James Fergusson began his award-winning journalism career in 1989 at The Independent and has also written for The Times, The Daily Mail and The Economist. His current affairs reporting spans Europe, North and East Africa, the Far East, the Caribbean, Central Asia, and Afghanistan. During his two years in Sarajevo, he worked as a spokesman for the body charged with implementing the Dayton Peace Accord ending Bosnia's civil war in 1995, The Office of the High Representative. Following this, he spent some time at a London-based corporate intelligence firm.
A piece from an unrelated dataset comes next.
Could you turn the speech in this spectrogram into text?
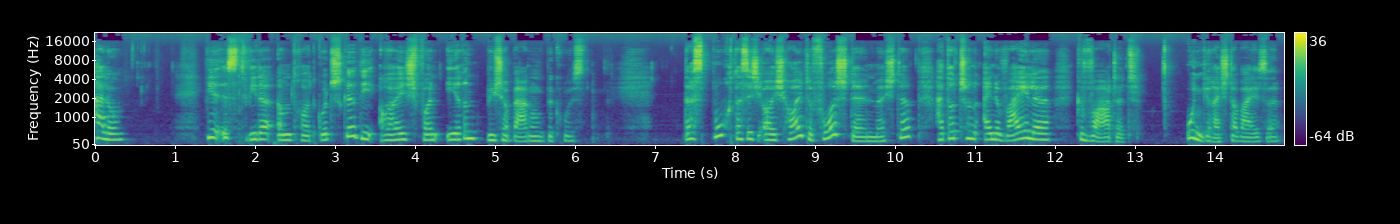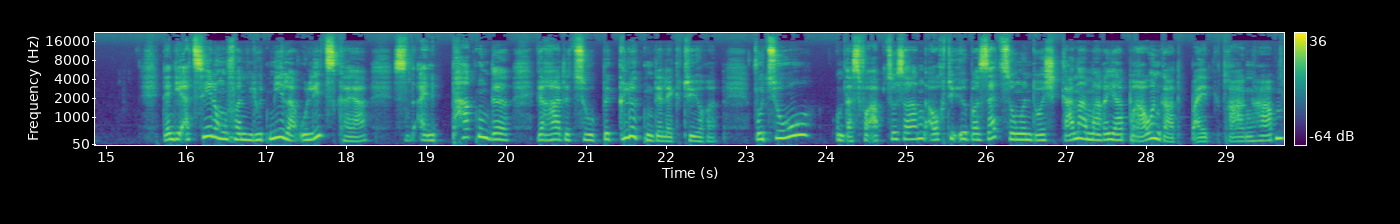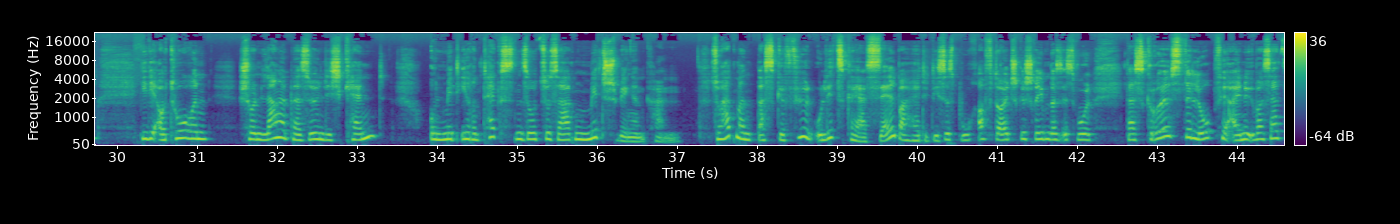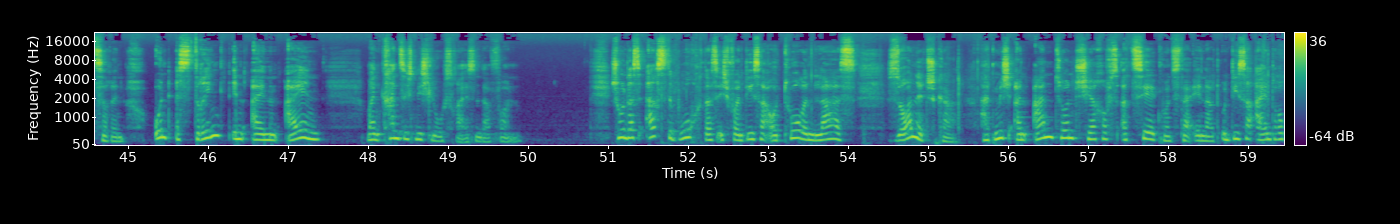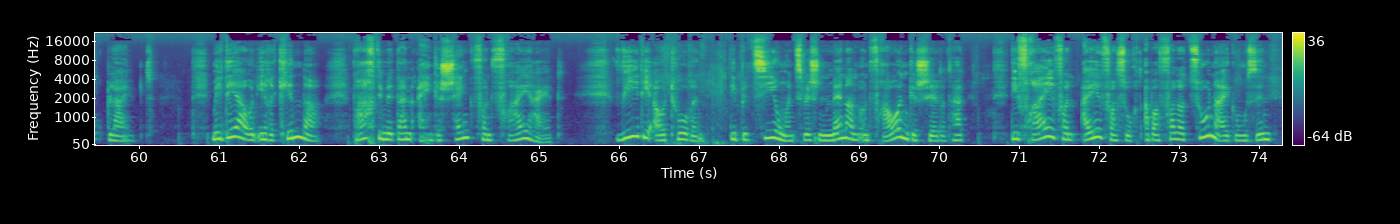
Hallo, hier ist wieder Irmtraut Gutschke, die euch von ihren Bücherbergen begrüßt. Das Buch, das ich euch heute vorstellen möchte, hat dort schon eine Weile gewartet. Ungerechterweise. Denn die Erzählungen von Ludmila Ulitskaya sind eine packende, geradezu beglückende Lektüre, wozu, um das vorab zu sagen, auch die Übersetzungen durch Ganna Maria Braungart beigetragen haben, die die Autorin schon lange persönlich kennt und mit ihren Texten sozusagen mitschwingen kann. So hat man das Gefühl, Ulitskaya selber hätte dieses Buch auf Deutsch geschrieben. Das ist wohl das größte Lob für eine Übersetzerin. Und es dringt in einen ein, man kann sich nicht losreißen davon. Schon das erste Buch, das ich von dieser Autorin las, Sonitschka, hat mich an Anton Tschechows Erzählkunst erinnert und dieser Eindruck bleibt. Medea und ihre Kinder brachte mir dann ein Geschenk von Freiheit. Wie die Autorin die Beziehungen zwischen Männern und Frauen geschildert hat, die frei von Eifersucht, aber voller Zuneigung sind,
Today, he is a regular TV and radio correspondent on Afghanistan and the Taliban, and a bestselling author. His books include Kandahar Cockney (Radio 4 Book of the Week); The Vitamin Murders; A Million Bullets (British Army’s Military Book of the Year and became required reading for many Staff College courses); The Taliban; Inside the World’s Most Dangerous Place (shortlisted for the Orwell Prize 2014 and the Paddy Power Political Book Awards International Book of the Year). His most recent title, Al-Britannia, My Country, is a ground-breaking exploration of the often-misunderstood Muslim communities across the UK.